Between online schooling, downtime gaming and binge watching Netflix, many kids have spent much of the past year with an added artificial appendage: headphones or buds plastered to their ears. Which makes many parents wonder if headphones can cause permanent hearing damage. The answer is, yes and no.
“Headphones are not specifically more dangerous compared to other sources of noise. However, they can be a vehicle for dangerous noise exposure if used incorrectly,” says Boris Chang, an audiologist with Hearing Life in Scarborough, Ont.
Susan Scollie, director of the National Centre for Audiology at Western University and professor at Western University in the Faculty of Health Sciences, explains it this way: “The danger is listening to something really loud for a long time. You need to limit the volume and duration.” Noise-induced hearing loss is cumulative. If your kid is frequently exposed to loud noises for long durations they risk doing permanent damage.
Most of the data on long-term hearing loss is from studies on adults’ workplace exposure to noise. Eight hours of exposure to sounds at 85 decibels (dB), which is equivalent to the noise in a crowded restaurant or heavy traffic, is considered harmful. So if your kid is listening to movies, music or video games at 85 dB or higher for that length of time at once or cumulatively throughout the day, they could be at risk.
Volume is the key factor. Sound levels of 70 dB (equal to the hum you hear driving in a car at highway speeds) or lower can be listened to for any length of time without any risk. Sounds above 100 dB can cause permanent damage within minutes; above 125 dB (what you’d hear at a loud concert or trackside at a car race without ear protection) and the damage starts within seconds and could be irreparable.

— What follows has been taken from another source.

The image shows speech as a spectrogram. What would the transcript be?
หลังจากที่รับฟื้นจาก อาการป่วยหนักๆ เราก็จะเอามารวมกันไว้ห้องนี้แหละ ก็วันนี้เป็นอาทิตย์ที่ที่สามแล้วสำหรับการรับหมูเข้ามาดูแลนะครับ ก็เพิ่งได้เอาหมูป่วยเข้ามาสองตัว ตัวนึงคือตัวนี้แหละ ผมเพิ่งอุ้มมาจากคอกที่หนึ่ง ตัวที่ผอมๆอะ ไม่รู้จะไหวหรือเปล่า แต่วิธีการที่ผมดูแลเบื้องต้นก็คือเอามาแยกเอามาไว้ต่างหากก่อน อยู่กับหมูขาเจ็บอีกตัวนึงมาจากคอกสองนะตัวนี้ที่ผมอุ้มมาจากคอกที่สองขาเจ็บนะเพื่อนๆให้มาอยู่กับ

Children under 5 years of age have shorter ear canals than older kids and adults, which amplifies sound. As Chang explains, it's generally understood in acoustics that the smaller an enclosed space, the larger the volume. Audiologists will regularly compensate for ear canal volume differences when fitting hearing aids, he says. The same concept can theoretically be applied to headphone use and volume. This is all to say that extra vigilance should be placed on minimizing exposure to loud sounds with babies, toddlers and preschoolers.
One potential problem with earbuds (and some models of over-the-ear headphones) is that they’re designed to be “acoustically open,” meaning they allow ambient noise in. That’s a good thing if you’re, say, jogging and need to hear cars and other hazards around you. The problem is our tendency to try to block out that background sound by turning the volume up.
Again, there doesn’t seem to be any child-specific research on the issue, but a 2007 study in the journal Ear and Hearing compared the listening habits of adults using earbuds versus those using over-the-ear headphones and found that “listening levels are higher with [earbuds] compared to the over-the-ear style. Moreover, as the noise level in the environment increases, earbud users are even more susceptible to background noise and consequently increase the level of the music to overcome this.”
Another potential side effect is that earbuds, particularly those with deep-seated rubber tips, can cause impacted ear wax. “I have actually seen the shape of the earbuds in the wax,” says Chang. This is treatable but will diminish hearing until the impacted wax is removed.
Luckily, parents do have some options to help avoid hearing damage in their children, and the key is to limit the volume and the length of time kids spend using earphones.
Many devices have settings that allow you to control the maximum volume output. With an iPhone, for example, in the settings look for “Sounds & Haptics” and then the “Headphone Safety” tab. This will let you adjust the maximum volume from 100 dB down to 75 dB.
You can also buy volume-limiting headphones that cap the sound output reaching a kid’s ears, no matter how high the volume is on the device they’re using. “Those are legit, they are really good,” says Scollie, who used them with her own children when they were younger.
When travelling on a subway or airplane, or spending time in a loud space, the background noise is elevated so the tendency is to crank up the volume. “If you can hear the signal coming out of your child’s headphones or earbuds, it is too loud,” says Chang. You can look for deep-seated earbuds that have a snug fit in a child’s ear or alternatively, headphones that are “noise cancelling,” meaning they block out external sounds while being used so that users can lower the volume on their device and still hear clearly.
Children (and adults) should also give their eardrums time to rest. Chang recommends a two to one ratio, “If you’re wearing headphones for two hours, take an hour off to give your ears a bit of a break.”
Finally, some kids are more predisposed to hearing loss. If your child has already been flagged for concern, either during infant hearing screening or following a diagnosis by a paediatrician, Chang advises frequent checks up and being extra cautious with the maximum volume you allow.